Pharmacogenomic testing can help provide positive outcomes
A recent study proved patients with treatment-resistant major depressive disorder (MDD) were 30 percent more likely to respond to treatment on a second try if medication selection was guided by pharmacogenomics testing.
Moreover, the same patients were 50 percent more likely to achieve remission under such conditions.
The study was the largest-ever clinical investigation on depression and was presented at the 2018 American Psychiatric Association (APA) Annual Meeting.
The GeneSight psychotropic genetic test combines personal genetic data with medication information. DNA samples are taken with cheek swabs, which are sent to a laboratory. Results are returned in 36 hours in the form of a color-coded chart listing drugs with significant gene-drug interactions (red), those with moderate gene-drug interactions (yellow), and those that are not associated with any known genetic problems (green) for the patient.
The test cuts uncertainty and wasted time for patient and clinician, according to principal investigator John Greden, MD, executive director of the University of Michigan’s Comprehensive Depression Center, Ann Arbor.
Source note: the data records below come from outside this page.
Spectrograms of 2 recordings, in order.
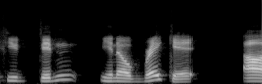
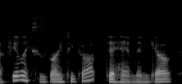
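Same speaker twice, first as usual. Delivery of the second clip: ordinary talk, nothing marked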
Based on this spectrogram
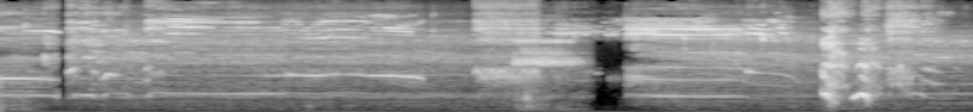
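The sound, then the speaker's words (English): An angry chicken in a video squawks and screeches loudly, drawn-out shrill cries broken by harsher bursts partway through and again near the end, with no one talking. “Why did he yell so loud?”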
“We’ve been using the test in our depression center, as have a number of centers, especially in patients who have failed a trial of antidepressants. In my case, I use it routinely for anyone who I am seeing for the first visit for the simple reason that I get referrals that are more difficult to treat and I want to know why they have failed other medications, so this is valuable information.”